Tuesday morning on The Tennessee Star Report, host Michael Patrick Leahy welcomed former public affairs strategist Clint Brewer to weigh in on the Tennessee Valley Association and Governor Lee’s call for a special session.
Tennessee lawmakers will return to Nashville on August 10 for a special session to consider legislation to provide COVID-19-related liability protections for health care providers, businesses and schools.
Gov. Bill Lee signed a proclamation Monday afternoon calling for the legislative special session.
State Representative Bruce Griffey (R-Paris) sent a letter to Governor Bill Lee on Friday questioning why Tennessee was not sharing data with the U.S. Census Bureau that would help estimate the number of illegal aliens living in Tennessee.
The issue arises out of President Trump’s memorandum this week to the Secretary of Commerce that excludes illegal aliens from the apportionment of the U.S. House of Representatives that follows the decennial census.
272,000 legal immigrants arrived in the United States during 2016 with an entitlement to the full menu of welfare programs, just like any U.S. citizen, attendees were told at the Conservative Caucus in Murfreesboro on Saturday.
The information was presented by one of the afternoon’s speakers, Don Barnett, a fellow with the Center for Immigration Studies who has followed refugee resettlement for over 20 years.
Tuesday morning on The Tennessee Star Report, host Michael Patrick Leahy welcomed the former state Senator and President of FACT, David Fowler to discuss the legal implications of Governor Lee’s mask executive order.
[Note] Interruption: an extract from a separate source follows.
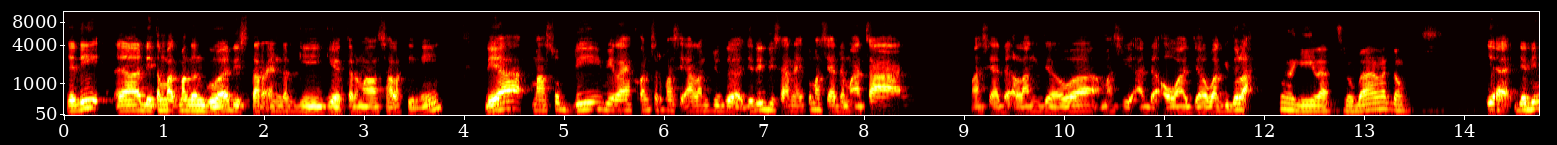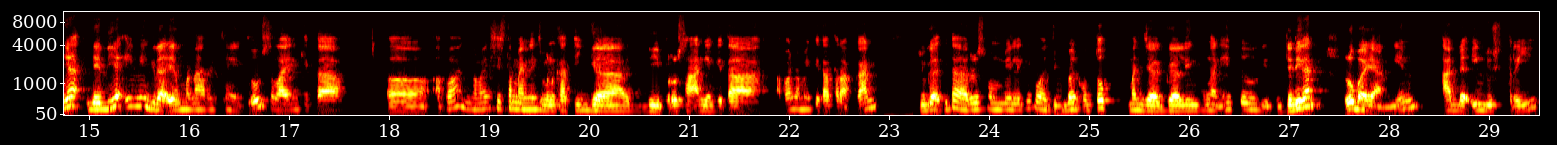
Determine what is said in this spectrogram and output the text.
Jadi ya, di tempat magang gua di Star Energy Geothermal Salak ini, dia masuk di wilayah konservasi alam juga. Jadi di sana itu masih ada macan, masih ada elang Jawa, masih ada owa Jawa gitulah. Wah gila, seru banget dong. Ya, jadinya jadinya ini gerak yang menariknya itu selain kita uh, apa namanya sistem manajemen K3 di perusahaan yang kita apa namanya kita terapkan, juga kita harus memiliki kewajiban untuk menjaga lingkungan itu gitu. Jadi kan lu bayangin ada industri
Live from Music Row Friday morning on The Tennessee Star Report with Michael Patrick Leahy – broadcast on Nashville’s Talk Radio 98.3 and 1510 WLAC weekdays from 5:00 a.m. to 8:00 a.m. – host Leahy welcomed Tennessee Star Senior Reporter Laura Baigert to the newsmakers line.
During the second hour, Baigert weighed in on the recent meeting where Governor Lee decided to remove the bust of Nathan Bedford Forrest from the State Capitol. She found it particularly interesting that it was known and attended by protesters and other local media however seemed to forget notifying The Tennessee Star.
Live from Music Row Thursday morning on The Tennessee Star Report with Michael Patrick Leahy – broadcast on Nashville’s Talk Radio 98.3 and 1510 WLAC weekdays from 5:00 a.m. to 8:00 a.m. – host Leahy welcomed Dr. Carol Swain to the studio.
At the end of the second hour, Swain questioned the science behind Governor Lee and Mayor Cooper’s mask mandates suggesting that it appears that conservatives are the target of citations.
After Governor Bill Lee weighed in on the State Capitol Commission (SCC) vote regarding the removal of the Nathan Bedford Forrest bust from the second floor of the State Capitol, by a 9 to 2 vote the body complied with his request.
The original motion of removing just the bust of Nathan Bedford Forrest was amended to include the monuments to two of Tennessee’s other military heroes, Admirals David Farragut and Albert Gleaves.
Governor Bill Lee, on the eve of a vote by the State Capitol Commission (SCC) on the fate of the Nathan Bedford Forrest bust, said it should be moved from the second floor of the State Capitol to the Tennessee State Museum.
The consideration of the Nathan Bedford Forrest bust is the only item up for discussion by the SCC WebEx meeting scheduled for 9 a.m. on July 9, according to the agenda.